Task item:
Output the run of lines that opens with the first line of the material below and closes with the line containing "Mel spectrograms of 2 recordings, in order, levels", both included, and drop the pictures.

[Dataset records — start]

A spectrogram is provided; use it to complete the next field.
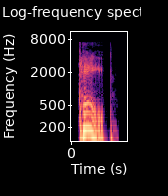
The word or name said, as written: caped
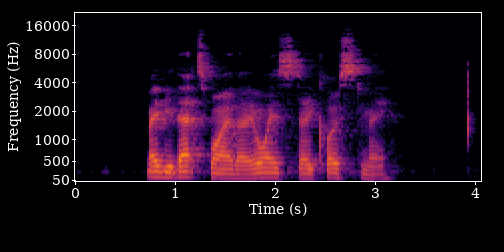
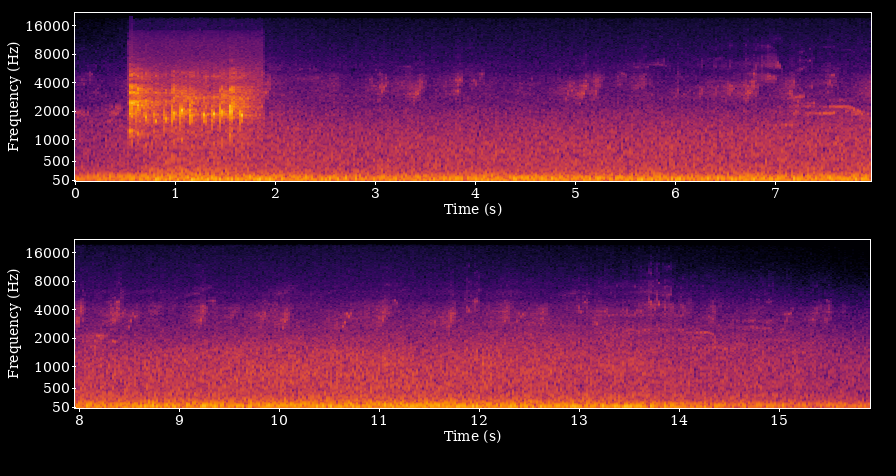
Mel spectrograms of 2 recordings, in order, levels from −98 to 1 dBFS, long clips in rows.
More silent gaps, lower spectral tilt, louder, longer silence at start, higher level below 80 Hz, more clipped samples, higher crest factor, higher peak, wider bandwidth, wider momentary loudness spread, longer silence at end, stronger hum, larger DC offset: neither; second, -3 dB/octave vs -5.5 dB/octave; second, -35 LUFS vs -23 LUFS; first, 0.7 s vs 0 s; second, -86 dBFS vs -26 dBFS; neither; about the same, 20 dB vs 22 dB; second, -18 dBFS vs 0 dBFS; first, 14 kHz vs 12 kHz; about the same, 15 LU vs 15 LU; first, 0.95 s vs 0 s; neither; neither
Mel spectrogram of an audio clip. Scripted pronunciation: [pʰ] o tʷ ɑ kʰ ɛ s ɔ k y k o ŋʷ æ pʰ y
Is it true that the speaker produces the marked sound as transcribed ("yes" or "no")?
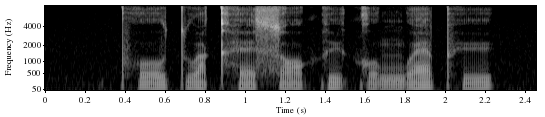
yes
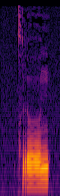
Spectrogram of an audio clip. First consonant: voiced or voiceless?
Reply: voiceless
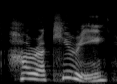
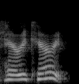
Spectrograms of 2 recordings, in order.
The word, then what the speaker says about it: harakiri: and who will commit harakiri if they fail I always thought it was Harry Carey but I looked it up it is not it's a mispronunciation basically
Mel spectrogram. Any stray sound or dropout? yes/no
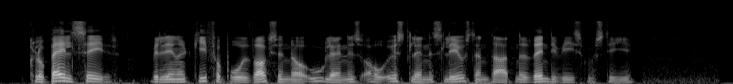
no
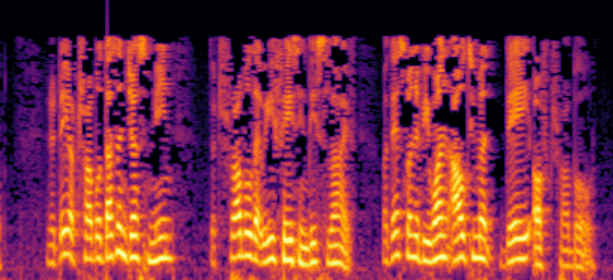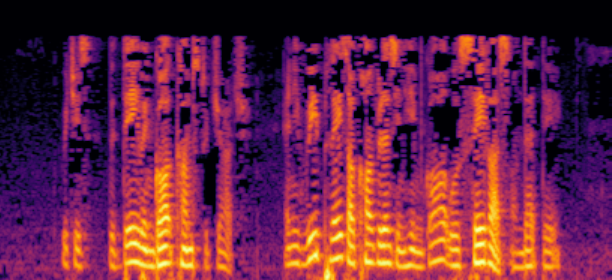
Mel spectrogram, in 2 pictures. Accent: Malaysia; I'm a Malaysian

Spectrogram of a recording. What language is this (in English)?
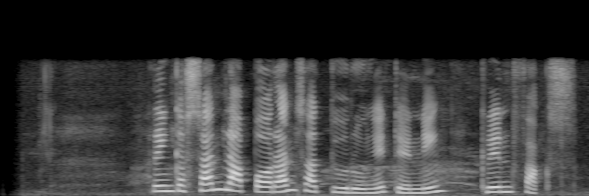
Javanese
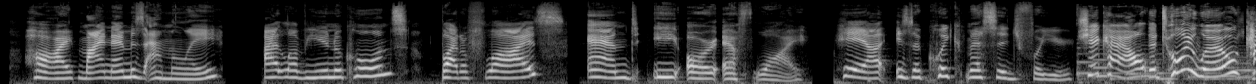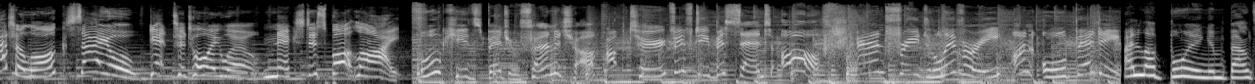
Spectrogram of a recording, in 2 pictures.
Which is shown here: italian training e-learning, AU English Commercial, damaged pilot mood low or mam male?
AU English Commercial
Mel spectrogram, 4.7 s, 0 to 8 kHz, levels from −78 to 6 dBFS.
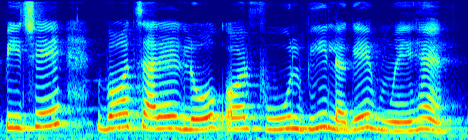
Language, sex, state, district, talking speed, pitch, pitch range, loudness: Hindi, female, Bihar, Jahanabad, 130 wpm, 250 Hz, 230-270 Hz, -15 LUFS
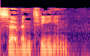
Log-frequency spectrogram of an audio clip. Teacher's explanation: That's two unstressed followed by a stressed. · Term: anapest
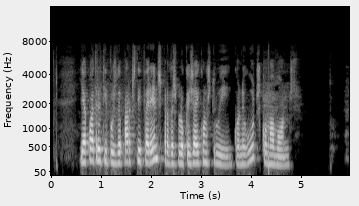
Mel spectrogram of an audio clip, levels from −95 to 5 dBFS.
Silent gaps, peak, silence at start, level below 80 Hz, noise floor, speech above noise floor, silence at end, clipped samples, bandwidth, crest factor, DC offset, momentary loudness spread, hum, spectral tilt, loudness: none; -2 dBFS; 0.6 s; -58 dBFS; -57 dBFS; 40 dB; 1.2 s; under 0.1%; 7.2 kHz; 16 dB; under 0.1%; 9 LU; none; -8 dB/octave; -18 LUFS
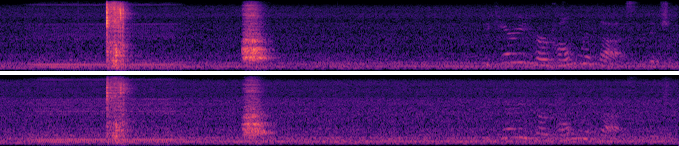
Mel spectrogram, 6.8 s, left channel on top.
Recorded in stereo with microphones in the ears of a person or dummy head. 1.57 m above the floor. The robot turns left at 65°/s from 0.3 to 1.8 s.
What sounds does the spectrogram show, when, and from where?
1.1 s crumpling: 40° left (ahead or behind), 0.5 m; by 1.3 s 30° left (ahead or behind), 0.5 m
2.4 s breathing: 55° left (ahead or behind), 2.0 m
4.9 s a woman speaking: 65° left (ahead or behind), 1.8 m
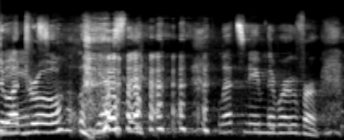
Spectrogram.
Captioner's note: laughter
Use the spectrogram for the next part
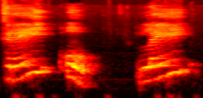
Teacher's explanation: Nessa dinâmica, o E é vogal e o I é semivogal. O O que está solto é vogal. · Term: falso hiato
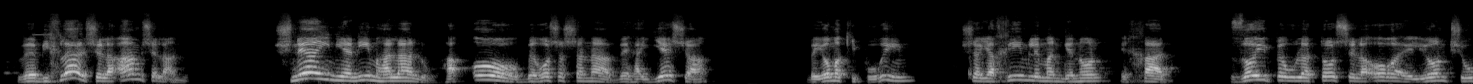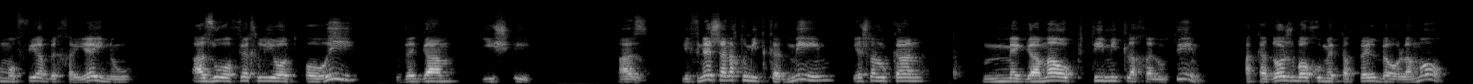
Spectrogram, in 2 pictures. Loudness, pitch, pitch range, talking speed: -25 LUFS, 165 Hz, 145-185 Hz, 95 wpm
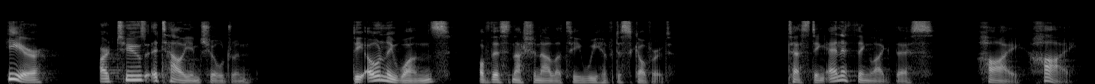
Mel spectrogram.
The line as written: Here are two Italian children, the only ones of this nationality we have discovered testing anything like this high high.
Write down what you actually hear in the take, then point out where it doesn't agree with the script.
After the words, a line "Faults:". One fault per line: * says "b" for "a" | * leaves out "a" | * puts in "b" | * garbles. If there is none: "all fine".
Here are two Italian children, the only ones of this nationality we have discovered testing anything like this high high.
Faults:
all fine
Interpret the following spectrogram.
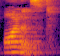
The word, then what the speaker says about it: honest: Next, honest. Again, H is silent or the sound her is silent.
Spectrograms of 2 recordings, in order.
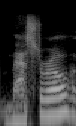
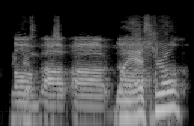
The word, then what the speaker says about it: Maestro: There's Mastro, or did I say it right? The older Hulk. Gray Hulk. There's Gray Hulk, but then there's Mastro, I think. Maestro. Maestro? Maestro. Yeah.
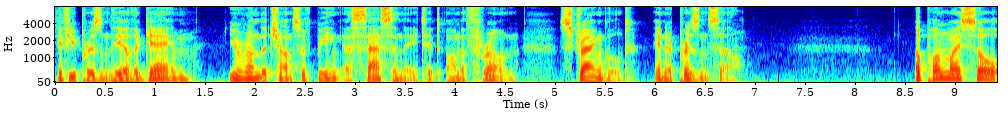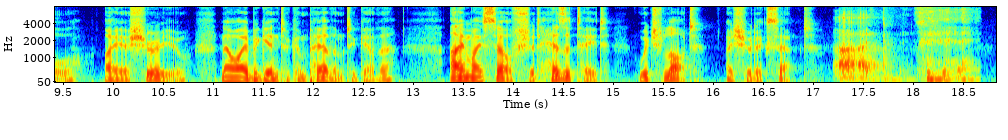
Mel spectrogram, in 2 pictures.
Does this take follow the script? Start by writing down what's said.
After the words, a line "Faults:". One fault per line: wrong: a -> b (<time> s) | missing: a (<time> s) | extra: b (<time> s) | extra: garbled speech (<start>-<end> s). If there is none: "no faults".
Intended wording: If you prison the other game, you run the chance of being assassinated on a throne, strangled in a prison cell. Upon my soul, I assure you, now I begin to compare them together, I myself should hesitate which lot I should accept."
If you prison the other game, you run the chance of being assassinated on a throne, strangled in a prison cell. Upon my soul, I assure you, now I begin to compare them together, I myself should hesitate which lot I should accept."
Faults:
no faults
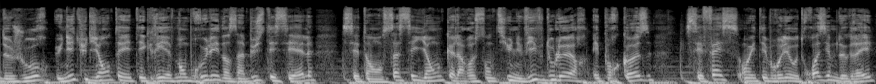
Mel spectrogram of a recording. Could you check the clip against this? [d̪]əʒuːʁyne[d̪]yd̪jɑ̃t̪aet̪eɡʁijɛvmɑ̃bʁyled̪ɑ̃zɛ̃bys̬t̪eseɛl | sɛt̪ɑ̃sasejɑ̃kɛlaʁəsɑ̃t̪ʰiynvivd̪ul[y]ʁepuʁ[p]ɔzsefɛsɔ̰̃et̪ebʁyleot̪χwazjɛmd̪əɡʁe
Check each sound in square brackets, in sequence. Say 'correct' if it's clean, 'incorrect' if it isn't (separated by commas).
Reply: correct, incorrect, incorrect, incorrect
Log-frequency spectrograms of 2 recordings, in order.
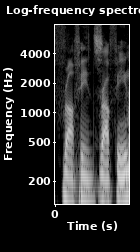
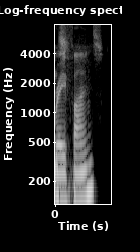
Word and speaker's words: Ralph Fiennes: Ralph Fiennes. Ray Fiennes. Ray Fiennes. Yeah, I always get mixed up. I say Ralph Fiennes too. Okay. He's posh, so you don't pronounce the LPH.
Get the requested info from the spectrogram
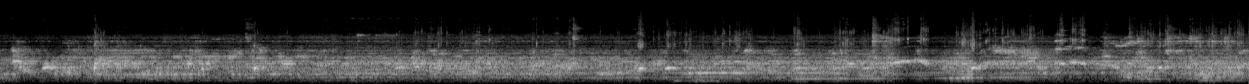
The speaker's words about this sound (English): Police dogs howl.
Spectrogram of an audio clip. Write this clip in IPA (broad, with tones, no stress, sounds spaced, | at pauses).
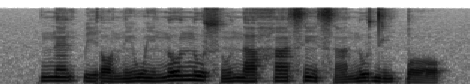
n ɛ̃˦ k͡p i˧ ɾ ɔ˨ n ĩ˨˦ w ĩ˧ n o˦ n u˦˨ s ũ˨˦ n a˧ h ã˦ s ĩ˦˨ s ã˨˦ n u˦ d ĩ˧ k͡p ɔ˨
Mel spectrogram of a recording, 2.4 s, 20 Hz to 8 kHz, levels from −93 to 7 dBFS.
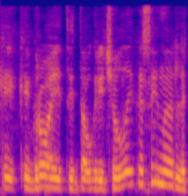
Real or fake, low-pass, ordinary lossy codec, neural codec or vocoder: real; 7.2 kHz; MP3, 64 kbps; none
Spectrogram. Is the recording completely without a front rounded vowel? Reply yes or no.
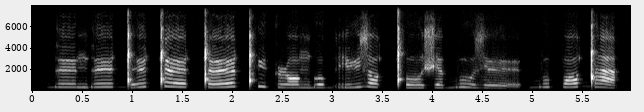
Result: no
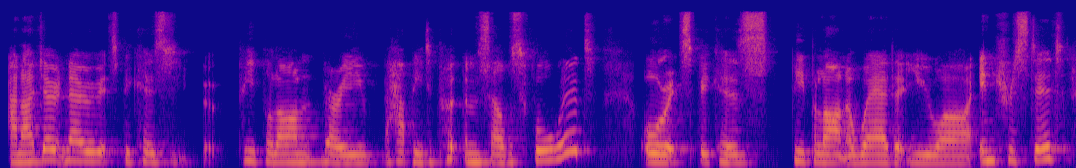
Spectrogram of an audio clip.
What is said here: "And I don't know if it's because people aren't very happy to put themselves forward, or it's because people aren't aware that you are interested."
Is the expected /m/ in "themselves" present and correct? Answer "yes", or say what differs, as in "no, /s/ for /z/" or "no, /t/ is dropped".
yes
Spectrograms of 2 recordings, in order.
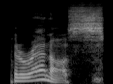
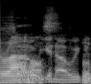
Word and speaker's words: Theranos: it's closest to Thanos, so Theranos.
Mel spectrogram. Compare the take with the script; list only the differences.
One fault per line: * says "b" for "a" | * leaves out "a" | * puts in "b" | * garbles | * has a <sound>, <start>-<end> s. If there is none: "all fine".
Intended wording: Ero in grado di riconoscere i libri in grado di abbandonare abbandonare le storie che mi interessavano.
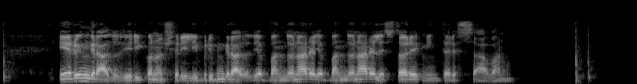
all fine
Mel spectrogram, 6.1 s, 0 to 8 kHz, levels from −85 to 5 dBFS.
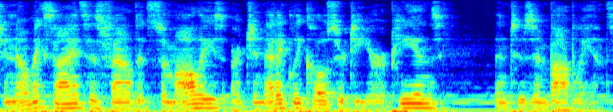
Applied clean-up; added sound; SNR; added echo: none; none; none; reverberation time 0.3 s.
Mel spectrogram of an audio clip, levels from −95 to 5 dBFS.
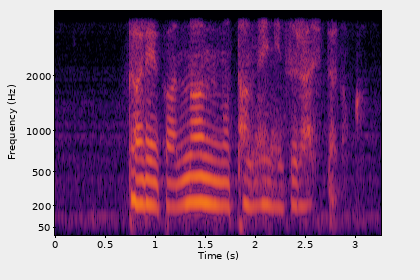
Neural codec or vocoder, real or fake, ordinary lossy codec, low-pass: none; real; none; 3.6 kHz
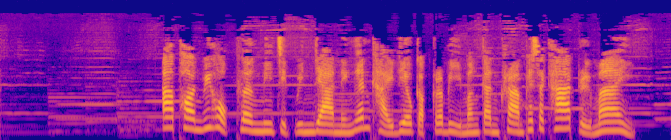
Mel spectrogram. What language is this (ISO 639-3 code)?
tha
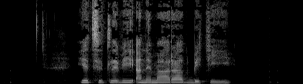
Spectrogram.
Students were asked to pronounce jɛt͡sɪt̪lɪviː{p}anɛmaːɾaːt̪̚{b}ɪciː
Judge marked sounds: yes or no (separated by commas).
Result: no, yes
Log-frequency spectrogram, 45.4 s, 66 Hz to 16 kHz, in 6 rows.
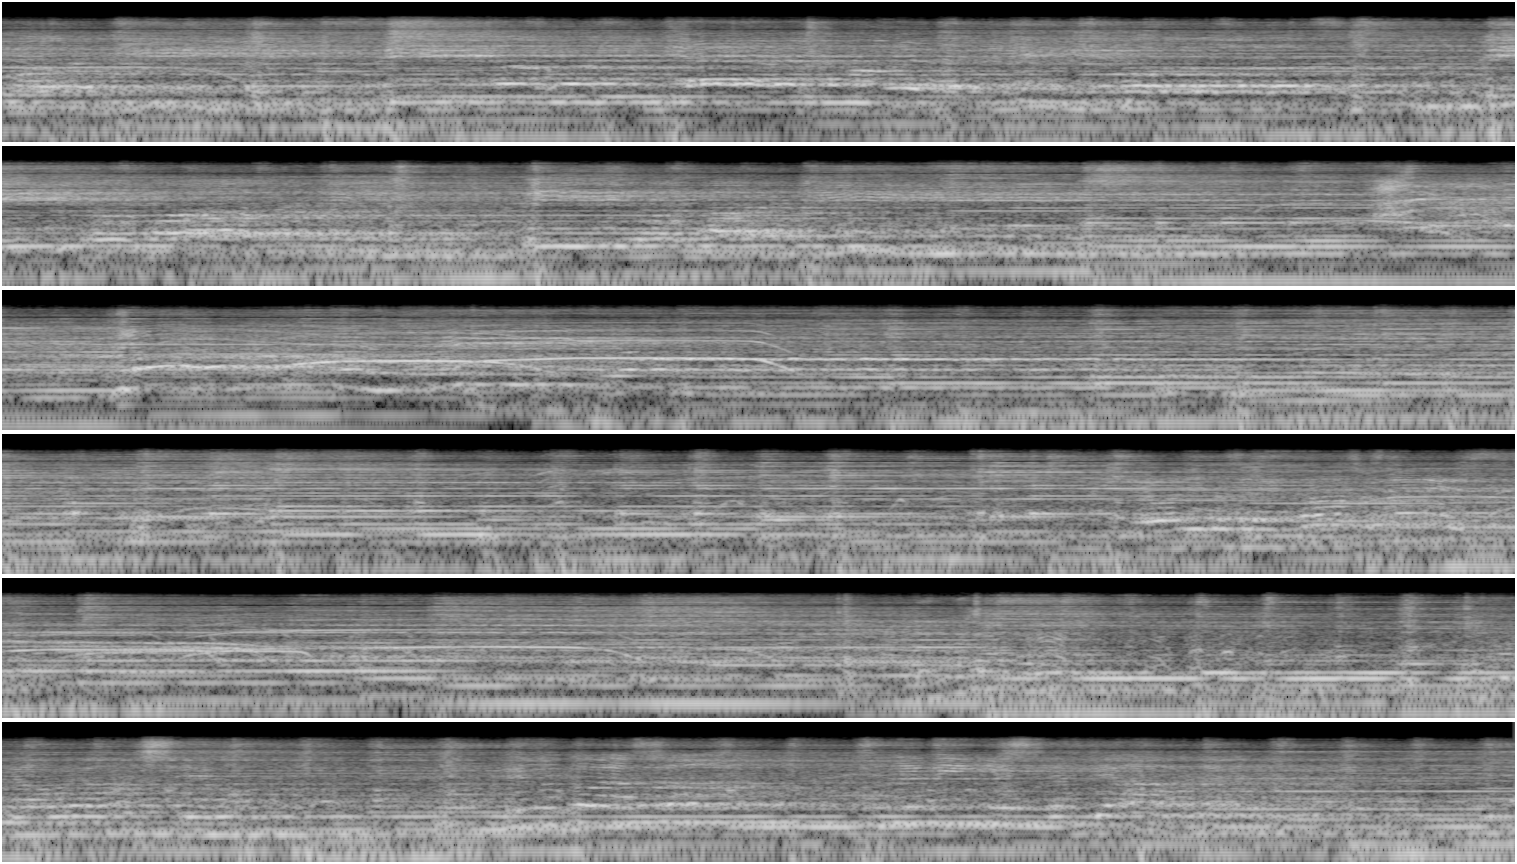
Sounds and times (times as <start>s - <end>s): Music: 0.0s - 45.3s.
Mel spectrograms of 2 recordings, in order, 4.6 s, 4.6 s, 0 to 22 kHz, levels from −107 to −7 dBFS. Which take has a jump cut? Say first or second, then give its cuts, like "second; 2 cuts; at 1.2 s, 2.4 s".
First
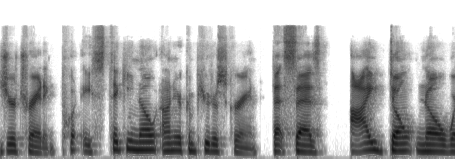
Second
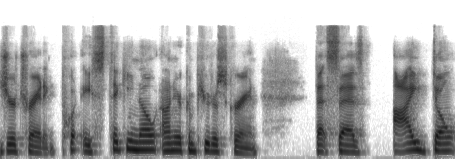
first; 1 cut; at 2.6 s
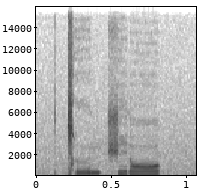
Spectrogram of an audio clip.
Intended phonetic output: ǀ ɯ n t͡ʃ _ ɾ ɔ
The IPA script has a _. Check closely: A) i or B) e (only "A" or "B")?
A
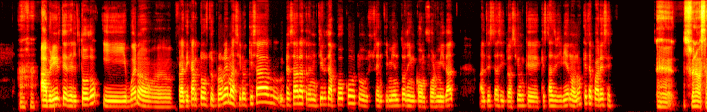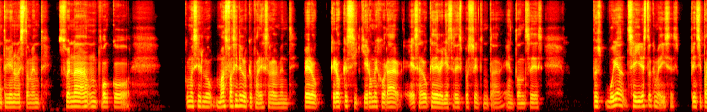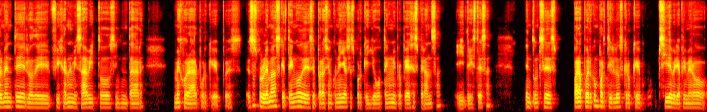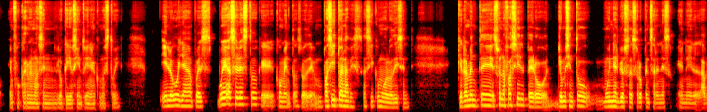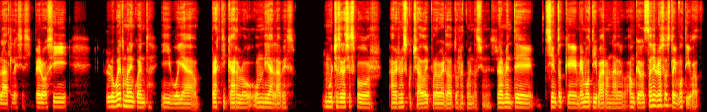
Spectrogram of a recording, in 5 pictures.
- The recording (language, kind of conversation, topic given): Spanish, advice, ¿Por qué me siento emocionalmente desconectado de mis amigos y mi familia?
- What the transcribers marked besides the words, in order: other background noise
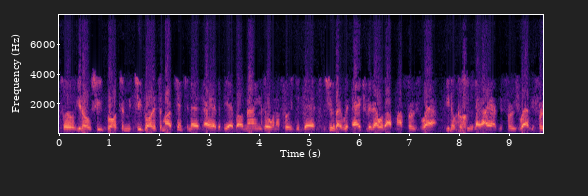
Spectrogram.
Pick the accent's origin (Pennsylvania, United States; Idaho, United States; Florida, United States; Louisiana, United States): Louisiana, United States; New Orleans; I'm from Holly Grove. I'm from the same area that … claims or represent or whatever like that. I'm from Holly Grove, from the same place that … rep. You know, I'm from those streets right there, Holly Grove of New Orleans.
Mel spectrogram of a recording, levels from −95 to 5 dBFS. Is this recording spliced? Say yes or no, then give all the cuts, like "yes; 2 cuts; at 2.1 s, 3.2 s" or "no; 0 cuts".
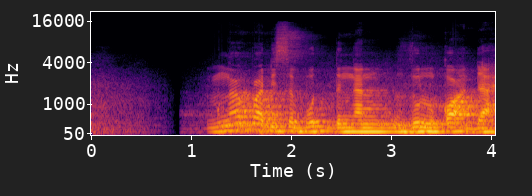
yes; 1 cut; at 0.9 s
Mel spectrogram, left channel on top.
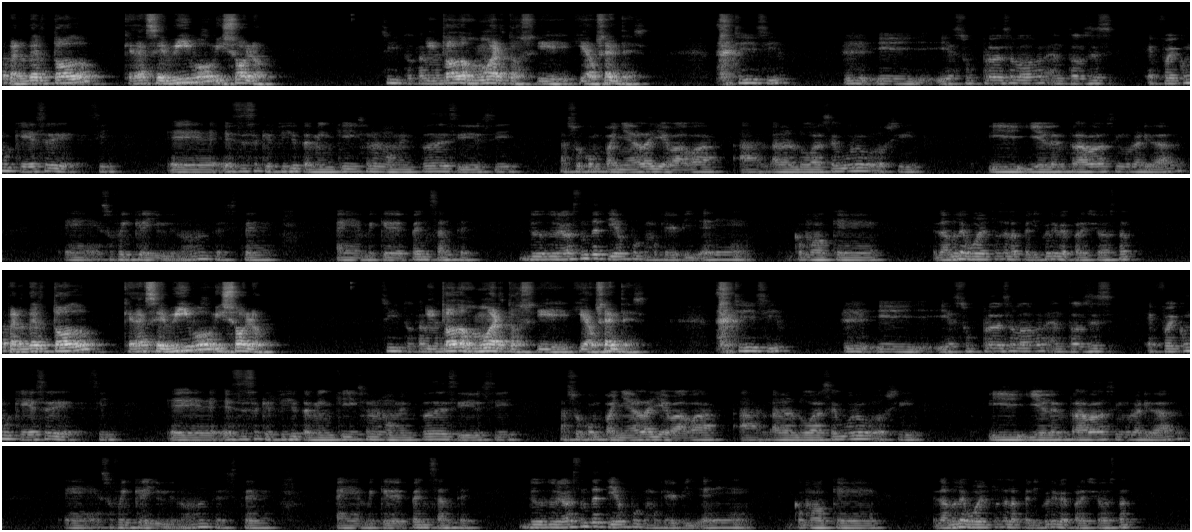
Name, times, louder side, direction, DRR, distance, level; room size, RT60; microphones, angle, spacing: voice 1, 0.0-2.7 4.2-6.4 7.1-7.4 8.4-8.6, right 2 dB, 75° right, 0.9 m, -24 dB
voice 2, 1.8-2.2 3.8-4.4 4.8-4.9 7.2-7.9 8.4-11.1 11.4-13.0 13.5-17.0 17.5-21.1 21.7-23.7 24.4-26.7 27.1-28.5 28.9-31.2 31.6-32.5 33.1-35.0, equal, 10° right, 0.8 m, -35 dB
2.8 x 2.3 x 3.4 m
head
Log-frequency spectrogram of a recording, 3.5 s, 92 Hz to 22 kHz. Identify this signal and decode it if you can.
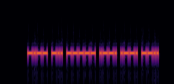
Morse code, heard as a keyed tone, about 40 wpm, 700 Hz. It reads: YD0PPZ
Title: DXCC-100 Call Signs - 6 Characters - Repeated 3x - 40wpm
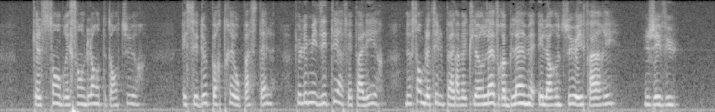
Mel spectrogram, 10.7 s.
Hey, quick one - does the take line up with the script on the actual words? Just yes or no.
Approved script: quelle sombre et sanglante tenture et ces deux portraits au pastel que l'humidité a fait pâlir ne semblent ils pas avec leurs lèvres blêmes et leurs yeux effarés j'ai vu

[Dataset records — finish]

Answer for this exercise:
A spectrogram is provided; use it to complete the next field.
The word or name said, as written: caped
Mel spectrograms of 2 recordings, in order, levels from −98 to 1 dBFS, long clips in rows.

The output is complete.